George Edgecomb Society
While there has been progress in cancer treatment, screening, diagnosis and
prevention over the past decades, it has
been slower for the black/African American community. This community continues to
face higher cancer rates and cancer deaths. When compared to other communities, these higher rates are called cancer health disparities.
Examples of cancer health disparities in the black/African American
- Highest Overall Rates
- Highest Death Rate
- Higher Rates Of Aggressive Forms Of Breast Cancer
- Higher Rates Of Prostate Cancer And Deaths
- Higher Rates Of Cervical Cancer
In 1986, the Moffitt Cancer Center opened its doors as a result of the efforts of Mr. H. Lee Moffitt. He created the cancer center with a very good friend in mind, George E. Edgecomb. The Honorable George E. Edgecomb was diagnosed with cancer, but did not have many local options for his treatment. Mr. Moffitt believed that a premier cancer center in the state of Florida was needed to serve all of the citizens across the state.
Moffitt Cancer Center created the George E. Edgecomb Society to keep this legacy alive by ensuring equitable health outcomes and the elimination of cancer health disparities among blacks and African Americans.
ADVOCATES to prevent and cure cancer, as well as eliminate cancer disparities
EDUCATES members on new treatment protocols and research efforts
AWARDS financial support for the research and clinical efforts of scientists focused on cancer disparities
PROMOTES Moffitt’s physicians and researchers and their outstanding care and innovative research

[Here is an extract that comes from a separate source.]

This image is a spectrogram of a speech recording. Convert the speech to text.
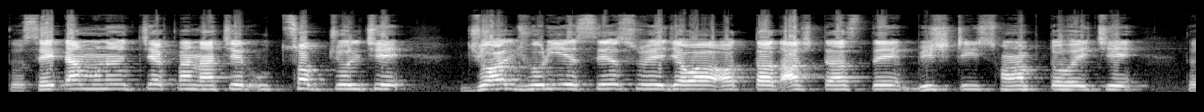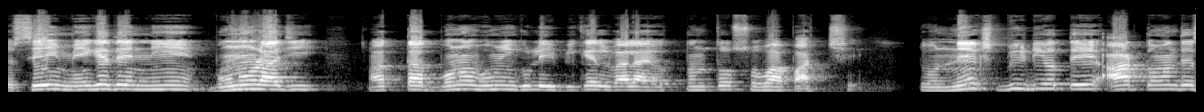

For questions and more information, please contact Alecia Savas at 813‐745‐1394 or email Alecia.Savas@moffitt.org .